Ottawa, Ontario February 15, 1915
A “phantom invasion” of unusual aerial objects caused enough panic throughout the National Capital Region that the lights on Parliament Hill were extinguished in order to prevent targeting by the “enemy.”
Gander, Newfoundland February 10, 1951
A US Navy Transport plane was reported to have nearly collided with a giant circular orange object that almost literally flew circles around the American aircraft as it flew between Iceland and Newfoundland.
Shirley’s Bay, Ontario August 8, 1954
Wilbert Smith, a Defence Department engineer, set up a “flying saucer detection station” at a government facility. On this date, his instruments recorded a large magnetic disturbance overhead, which Smith believed to be from an alien craft.

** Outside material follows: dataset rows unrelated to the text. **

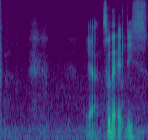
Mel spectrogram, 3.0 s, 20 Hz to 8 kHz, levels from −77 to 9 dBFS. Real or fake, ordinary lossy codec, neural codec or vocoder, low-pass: real; none; none; none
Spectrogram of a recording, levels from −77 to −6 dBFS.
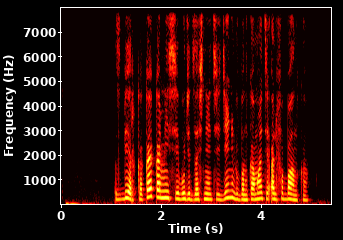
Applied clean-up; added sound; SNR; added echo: none; none; none; none.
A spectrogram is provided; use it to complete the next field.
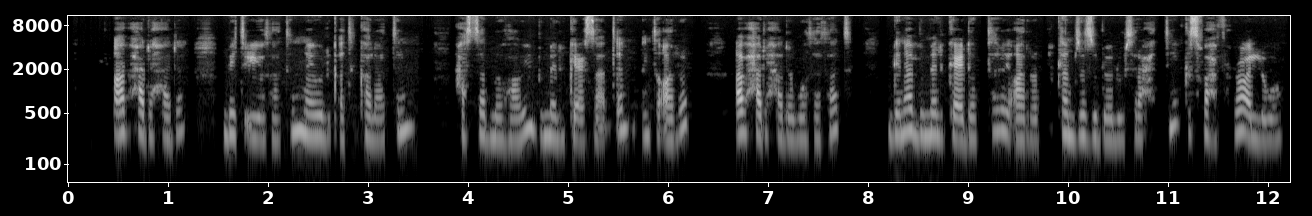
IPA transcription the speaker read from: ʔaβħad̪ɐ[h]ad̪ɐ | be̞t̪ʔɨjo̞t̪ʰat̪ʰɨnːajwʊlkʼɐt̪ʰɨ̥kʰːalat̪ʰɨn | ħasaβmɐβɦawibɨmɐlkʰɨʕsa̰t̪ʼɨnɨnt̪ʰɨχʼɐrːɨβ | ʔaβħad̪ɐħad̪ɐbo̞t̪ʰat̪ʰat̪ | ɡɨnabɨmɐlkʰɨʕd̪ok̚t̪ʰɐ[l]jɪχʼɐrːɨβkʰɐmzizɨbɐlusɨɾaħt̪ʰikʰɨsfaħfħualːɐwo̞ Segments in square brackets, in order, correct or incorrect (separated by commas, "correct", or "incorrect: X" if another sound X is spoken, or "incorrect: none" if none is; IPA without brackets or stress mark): incorrect: ħ, incorrect: ɾ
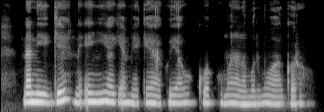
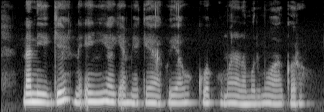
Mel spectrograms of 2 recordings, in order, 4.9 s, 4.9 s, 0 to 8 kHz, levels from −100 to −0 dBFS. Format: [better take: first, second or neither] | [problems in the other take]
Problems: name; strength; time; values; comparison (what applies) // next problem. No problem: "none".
second | noise reduction (neural mask model Resemble Enhance denoiser)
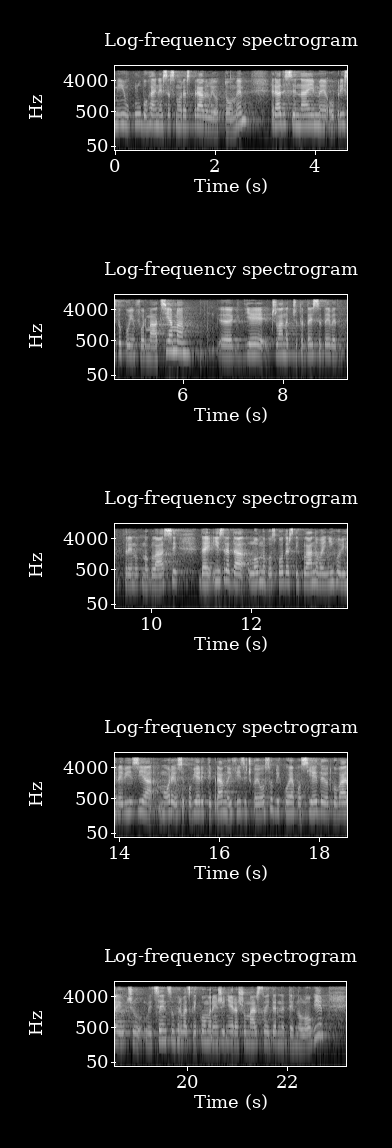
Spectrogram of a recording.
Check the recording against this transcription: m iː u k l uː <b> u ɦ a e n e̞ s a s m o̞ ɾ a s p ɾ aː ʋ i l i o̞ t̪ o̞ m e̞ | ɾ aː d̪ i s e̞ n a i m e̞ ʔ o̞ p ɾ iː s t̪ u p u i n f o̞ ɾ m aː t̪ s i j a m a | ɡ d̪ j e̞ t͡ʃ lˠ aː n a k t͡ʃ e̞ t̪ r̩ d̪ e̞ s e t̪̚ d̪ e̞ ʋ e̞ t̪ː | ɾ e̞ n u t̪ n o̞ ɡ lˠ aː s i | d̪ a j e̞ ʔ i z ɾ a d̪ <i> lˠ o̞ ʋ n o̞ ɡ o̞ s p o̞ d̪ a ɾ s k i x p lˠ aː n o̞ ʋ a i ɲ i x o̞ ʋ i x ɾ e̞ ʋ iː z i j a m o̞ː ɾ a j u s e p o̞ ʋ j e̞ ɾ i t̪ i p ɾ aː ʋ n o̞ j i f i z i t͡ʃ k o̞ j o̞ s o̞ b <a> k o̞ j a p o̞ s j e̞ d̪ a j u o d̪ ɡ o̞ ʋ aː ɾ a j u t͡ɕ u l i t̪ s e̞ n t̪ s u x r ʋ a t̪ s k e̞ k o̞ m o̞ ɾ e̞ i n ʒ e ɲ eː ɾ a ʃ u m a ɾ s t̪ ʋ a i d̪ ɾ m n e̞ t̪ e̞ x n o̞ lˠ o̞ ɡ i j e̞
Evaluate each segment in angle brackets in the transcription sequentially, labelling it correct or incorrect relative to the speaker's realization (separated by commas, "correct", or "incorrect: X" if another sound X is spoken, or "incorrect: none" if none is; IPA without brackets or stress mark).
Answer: correct, incorrect: a, incorrect: i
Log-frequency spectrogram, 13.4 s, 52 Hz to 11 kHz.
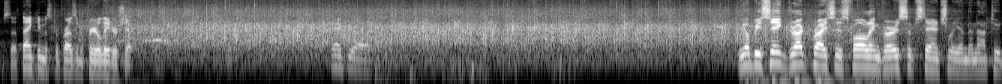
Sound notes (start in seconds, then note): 0.5 applause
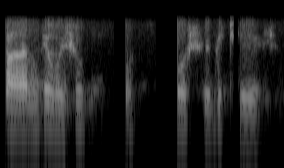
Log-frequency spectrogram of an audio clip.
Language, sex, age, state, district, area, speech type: Kashmiri, male, 30-45, Jammu and Kashmir, Baramulla, rural, conversation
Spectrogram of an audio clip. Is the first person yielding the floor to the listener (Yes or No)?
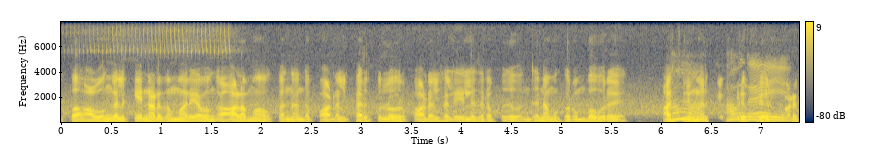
Yes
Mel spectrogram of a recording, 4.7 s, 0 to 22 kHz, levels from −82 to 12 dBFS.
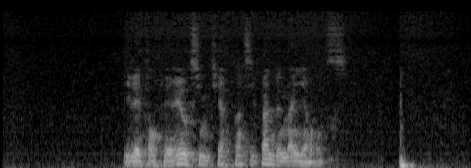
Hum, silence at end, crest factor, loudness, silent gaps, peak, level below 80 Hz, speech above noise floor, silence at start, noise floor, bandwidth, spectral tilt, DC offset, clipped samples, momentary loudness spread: none; 0.45 s; 20 dB; -27 LUFS; none; -10 dBFS; -40 dBFS; 31 dB; 1.25 s; -58 dBFS; 16.5 kHz; -7.5 dB/octave; under 0.1%; under 0.1%; 12 LU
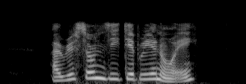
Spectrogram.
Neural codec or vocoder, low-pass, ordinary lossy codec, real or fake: none; 7.2 kHz; Opus, 32 kbps; real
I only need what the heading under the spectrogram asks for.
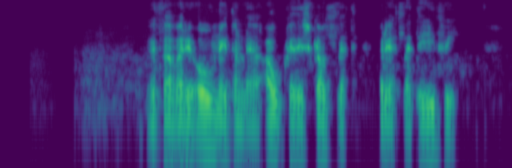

Fort Macleod, Alberta August 23, 1956
RCAF Squadron Leader Robert Childerhose and his flight lieutenant were attempting to set a cross-Canada speed record in their Sabre jet when they observed and photographed a bright oval object near their plane at an altitude of 36,000 feet.
Falcon Lake, Manitoba May 20, 1967
Weekend prospector Stefan Michalak was burned by a saucer-shaped object which had landed near him. Later radioactivity at the site was considered high enough to consider closing the Provincial park entirely. Despite investigations by American and Canadian officials, the case was listed as “unexplained” by the United States Air Force.
Shag Harbour, Nova Scotia October 4, 1967
Many witnesses, including RCMP constables, observed a bright object fall from the sky into the ocean. Later, a patch of luminous foam was found on the surface of the water where it was presumed to have sunk. Rumours that a US Navy recovery operation located and removed a mysterious object persist to this day.
Farmer Edwin Fuhr was swathing when he came upon several metallic bowl-shaped objects spinning rapidly in a hayfield. The objects took off and left behind circular impressions which predated “crop circles” found years later in England.
Carman, Manitoba May 13, 1975
Hundreds of people observed a bobbing, bright reddish-orange light in the sky beginning about this date and continuing for several months. The object was seen so frequently, it was affectionately named “Charlie Redstar.”
Montreal, Quebec January 6, 1977
Ms Florida Malboeuf watched as a saucer-shaped object appeared to land on the roof of a building across from her home. Two spindly creatures in tight-fitting suits appeared on the edge of the roof and then disappeared before the object took off.
Duncan, British Columbia November, 1980
Granger Taylor was a teenager who was obsessed with aliens and UFOs to the point of building his own huge full-size model in his backyard. One day, following a series of UFO sightings in the area, he announced to his friends he was going to be taken away by aliens—and he was never seen again. Police eventually located his truck in a secluded area, along with evidence Granger committed suicide.
Although there are many, many more examples of Canadian UFO cases, these are among the most significantly unusual on record. Whether or not they are “real” is irrelevant. They each have helped fire the Canadian imagination and fascination with the possibility of life elsewhere in the universe.